Make an exact copy of all the records, one that contains none of the pictures.
Top of DATA IN THIS EXERCISE
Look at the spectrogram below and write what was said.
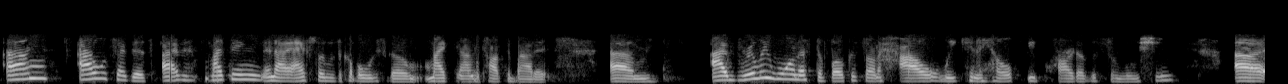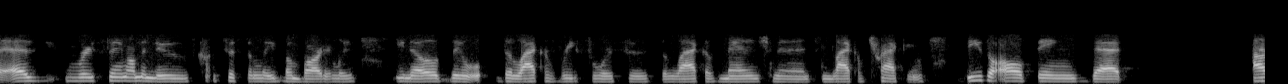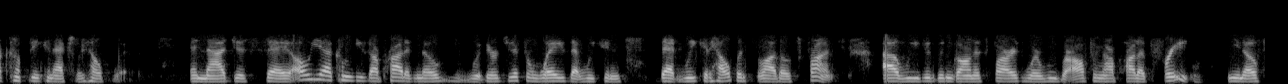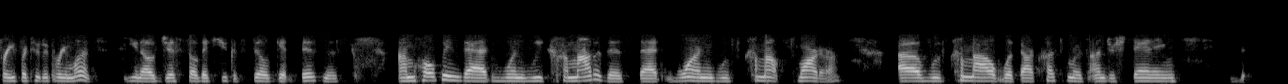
Um, I will say this. I my thing, and I actually was a couple weeks ago. Mike and I talked about it. Um, I really want us to focus on how we can help be part of the solution. Uh, as we're seeing on the news consistently, bombardedly, you know, the the lack of resources, the lack of management, and lack of tracking. These are all things that our company can actually help with and not just say, "Oh yeah, come use our product." No, there are different ways that we can that we could help in a lot of those fronts. Uh, we've even gone as far as where we were offering our product free, you know, free for two to three months, you know, just so that you could still get business. I'm hoping that when we come out of this, that one, we've come out smarter. Uh, we've come out with our customers understanding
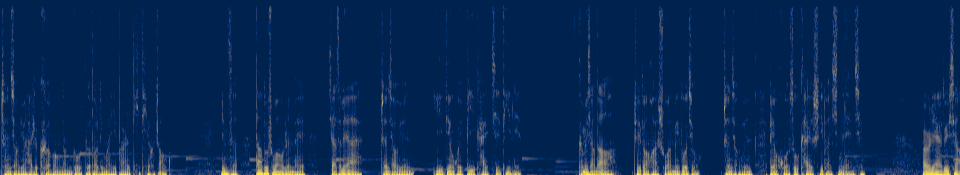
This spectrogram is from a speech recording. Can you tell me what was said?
陈小云还是渴望能够得到另外一半的体贴和照顾。因此，大多数网友认为，下次恋爱，陈小云一定会避开姐弟恋。可没想到，这段话说完没多久，陈小云便火速开始一段新的恋情，而恋爱对象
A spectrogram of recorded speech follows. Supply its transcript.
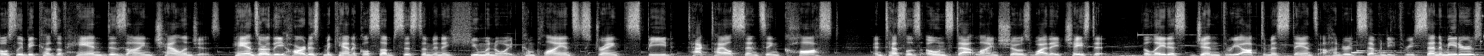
mostly because of hand design challenges. Hands are the hardest mechanical subsystem in a humanoid. Compliance, strength, speed, tactile sensing, cost, and Tesla's own stat line shows why they chased it. The latest Gen 3 Optimus stands 173 centimeters,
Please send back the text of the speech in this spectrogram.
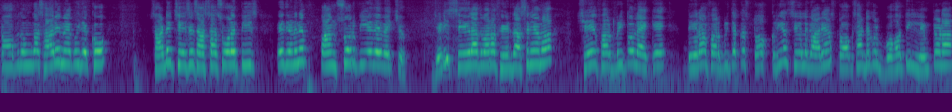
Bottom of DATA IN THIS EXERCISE
RESULT
Look at the spectrogram below and write what was said.
Um, I will say this. I my thing, and I actually was a couple weeks ago. Mike and I talked about it. Um, I really want us to focus on how we can help be part of the solution. Uh, as we're seeing on the news consistently, bombardedly, you know, the the lack of resources, the lack of management, and lack of tracking. These are all things that our company can actually help with and not just say, "Oh yeah, come use our product." No, there are different ways that we can that we could help in a lot of those fronts. Uh, we've even gone as far as where we were offering our product free, you know, free for two to three months, you know, just so that you could still get business. I'm hoping that when we come out of this, that one, we've come out smarter. Uh, we've come out with our customers understanding
This spectrogram is from a speech recording. Can you tell me what was said?
陈小云还是渴望能够得到另外一半的体贴和照顾。因此，大多数网友认为，下次恋爱，陈小云一定会避开姐弟恋。可没想到，这段话说完没多久，陈小云便火速开始一段新的恋情，而恋爱对象
A spectrogram of recorded speech follows. Supply its transcript.
mostly because of hand design challenges. Hands are the hardest mechanical subsystem in a humanoid. Compliance, strength, speed, tactile sensing, cost, and Tesla's own stat line shows why they chased it. The latest Gen 3 Optimus stands 173 centimeters,
Please send back the text of the speech in this spectrogram.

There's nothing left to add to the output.